··· EXERCISE DATA
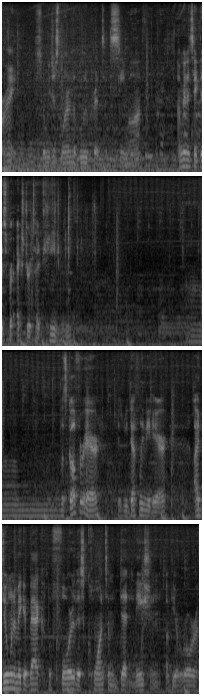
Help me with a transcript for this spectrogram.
Alright, so we just learned the blueprint to the sea moth. I'm gonna take this for extra titanium. Um, let's go for air, because we definitely need air. I do want to make it back before this quantum detonation of the Aurora.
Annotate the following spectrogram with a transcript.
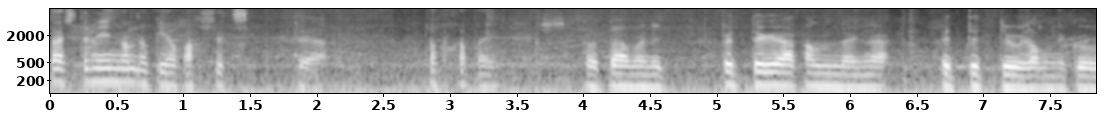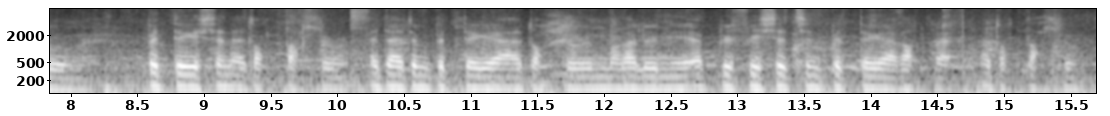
саастанииннерну киоқарлут ja торрапай татаманик паттагиақарнанга паттаттуусарникуунга паттагиссана атортарлугу. Атаатам паттагиа аторлугу иммаралуни аппиффиссатсин паттагиақарпа атортарлугу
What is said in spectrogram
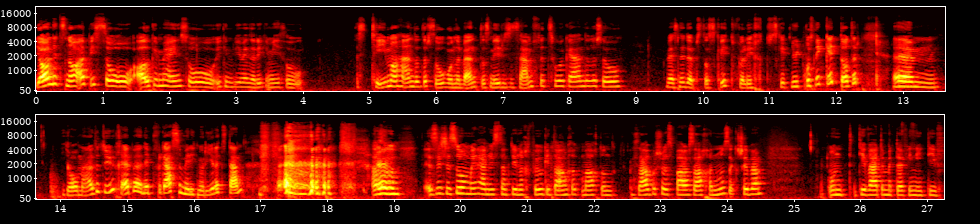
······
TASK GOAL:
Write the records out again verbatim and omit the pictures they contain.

ANSWER TO THIS EXERCISE:
Help me with a transcript for this spectrogram.
Alright, so we just learned the blueprint to the sea moth. I'm gonna take this for extra titanium. Um, let's go for air, because we definitely need air. I do want to make it back before this quantum detonation of the Aurora.
Annotate the following spectrogram with a transcript.
саастанииннерну киоқарлут ja торрапай татаманик паттагиақарнанга паттаттуусарникуунга паттагиссана атортарлугу. Атаатам паттагиа аторлугу иммаралуни аппиффиссатсин паттагиақарпа атортарлугу
What is said in spectrogram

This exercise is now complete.